When I started with my native plant garden, saving water was one of my goals. I had a controller with 8 different zones installed and programmed it diligently, based on information from two designers. They had carefully computed how much my low-water and moderate-water plants would need, and how much my techline inline drip irrigation required. Each line was run on a different regimen depending on the type and location of the plants. Then, in late spring, some of the plants did not look too good, and I upped the water regimen a bit. Mr. Mouse did not even tell me how much water we were using that year, we just figured it would be better the next year.
The next year I made a mistake programming the front garden irrigation, and ended up irrigating that area, which used spray, twice as much as planned. In July/August we used almost a unit of water a day. That doesn't sound so bad until you realize that a unit is close to 700 gallons! We use 2.5 units a month in winter, so the garden was getting extravagant amounts. I fixed the programming problem, and things got better. Not great, better.
Next year I needed a new controller, and programmed that. I like to start the program in March at 40% of normal, then increase. The controller somehow managed misunderstand my programming, and increased the times I had programmed by ridiculous amounts. Unfortunately, I didn't notice that until the bill for July/August came in. Almost a unit of water a day. I felt cursed and vowed to put natives into the front garden, because the spray irrigation there was the biggest problem (It had been running 20 minutes three times a week, lawns can live on that).
In the fall, I finally replaced the lush front garden vegetation with natives. The design and remodel was great fun, as chronicled in the Great Front Garden Remodel posts. I asked the contractor to check that the front irrigation was working, but planned on not running it. Instead, I was going to hand water every 10 days or so in the first year, and cut back the years after.

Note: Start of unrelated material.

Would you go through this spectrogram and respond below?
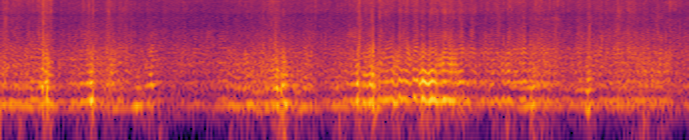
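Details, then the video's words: Honey bees inside their hive produce an unbroken, warm drone, the hum wavering in pitch and volume, with close wingbeats and small taps popping out, loudest around the fourth second. "bees therapy hive natural buzzing sound"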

To be safe, I called in my irrigation guy to check all the other lines. He found and fixed 4 small leaks in the back. For the front, I set the run times to zero on the controller. I set the other lines to a lower number than before because the drought was bad and I did want to do my part. Imagine my horror when the March/April water bill came in: 700 gallons a day! Again! I was aghast. I called the irrigation guy, who found that one of the front lines was gushing water into the ground, obvious when one looked at the meter. But how could that be? There were no start times?
Completely confused, I went through the controller programming and also set the start times to zero. Maybe the controller decided to run those lines for an arbitrary number of minutes at the designated start time? There was only one way to find out.
Every morning after I got up I walked outside, opened the concrete lid of the water meter, flipped the meter cover, and wrote down the number. To my great relief, I found that the numbers were well in line with what I had hoped for. Even when I had to hand water some areas after a few hot days, and even when I increased the percentage on the controller the numbers looked promising. Then came the May/June water bill. Finally! We were using around 200 gallons a day.
Now, that's still a lot of water, and I'd prefer to use even less. But the fruit trees and the Camelias need some water. The area under the redwoods needs water because drought-stricken redwoods can become unstable. The plants there are actually low to moderate water consumers (I never buy "regular" or "ample") but it's a pretty big area.
The Mediterranean mounds, shown in the first picture of this post, look attractive if a bit dry with the grasses, ceanothus, and manzanita in July. I'm handwatering new plants, the others are on their own. The salvias and agapanthus, are also attractive with minimal water.
The native current and elderberry further in the back are actually on a different line with more water, and I'm hoping for lush spring bloom.
Closer to the house, the Eriogonum fasciculatum gets afternoon shade and thrives, while the Salvia clevlandii has donned its grey summer foilage. I fill the water barrel fountain twice a week so the goldfish doesn't croak, but that's really very little water.
And I'm watering the pots by hand, enjoying the lush foilage of the ferns and other shade lovers.
Now that the first water bill indicates we've solved this problem, I've cut down the meter check to once a week or so. So far, no other problems have appeared, but I fully intend to stay on top of the water situation. I'll never trust that controller again, and waiting 2 months for the information about water use is just too long. So I'm hoping my vigilance will make it possible that I can enjoy beautiful plants in the garden while keeping water use at an appropriate level.